Reader Michael appeared to be on a mission on Saturday and sent quite a few links on trade/shipping related matters. They were remarkably consistent in pointing to simply dreadful conditions and no expectation of near-term improvement. Indeed, further deterioration seems entirely possible.
From Lloyd’s List:
Freight rates in the Asia-Europe trades have crashed to record lows as consumer demand continues to crumble, with the crisis compounded by the first signs of customer insolvencies….
A 20 ft container could now be shipped from Hong Kong to Hamburg for as little as $350, excluding surcharges, compared with around $1,400 per teu last summer.
“In all my years in the business, I do not ever remember such difficult trade conditions,” said the trade director of a big Asian line….
“Has it been as bad as this before? No, not in my 20 years,” the trade manager at another global carrier concurred.
Yves here. By definition, that includes the Asian crisis of 1997-1998. Back to the piece:
To make matters worse, lines are coming under pressure to quote all-in prices rather that split ocean rates from currency, bunker and terminal handling surcharges. As rates slide, so they are also starting to incorporate the additional charges that were being levied separately….

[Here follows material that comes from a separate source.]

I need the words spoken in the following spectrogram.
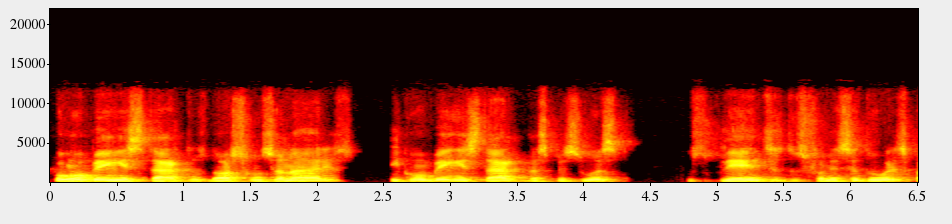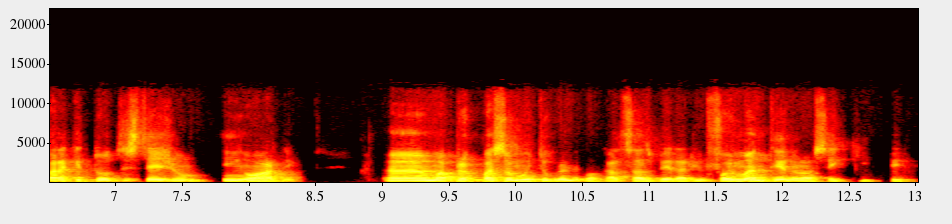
com o bem-estar dos nossos funcionários e com o bem-estar das pessoas, dos clientes, dos fornecedores, para que todos estejam em ordem. Ah, uma preocupação muito grande com a Calçados Beira Rio foi manter a nossa equipe,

Adding to the extreme trading conditions are demands on lines from shippers for extended credit as the banking meltdown hits global commerce.
Late payments are on the increase, and anecdotal reports suggest that non-vessel owning carriers are beginning to be hit by bad debts and bankruptcies among their smaller customers. The fear is that this situation will snowball, with lines now keeping their cashflow under intense scrutiny….
The sense of alarm was apparent at last week’s Box Club meeting when the heads of the world’s biggest container lines held a series of top level meetings, with rumours rife in the Geneva corridors that some newbuilding orders will be cancelled because of the liquidity squeeze.
That does not seem to have happened yet, but ordering activity has come to a virtual standstill as banks demand that owners contribute up to 30% of newbuilding costs from their own pockets.
From a separate Lloyd’s List article:
Dry bulk owners could find themselves in breach of their loan conditions and some may face bankruptcy after a record drop in secondhand values.
The issue of falling asset values that are linked to loans is now a big problem according to brokers.
“As long as secondhand vessel prices continue to fall, which seems likely in the short-term, and equity prices fall or at the very least remain at current levels, our industry has a serious problem,” Imarex frieght options broker Jeffrey Landsberg told Lloyd’s List.
“As the weeks and months progress, I expect more companies will have problems paying back their loans.”
In the last 12 days there has been on average one bankruptcy every three days, which is “just the start”, according to Tufton Oceanic research director Andreas Vergottis.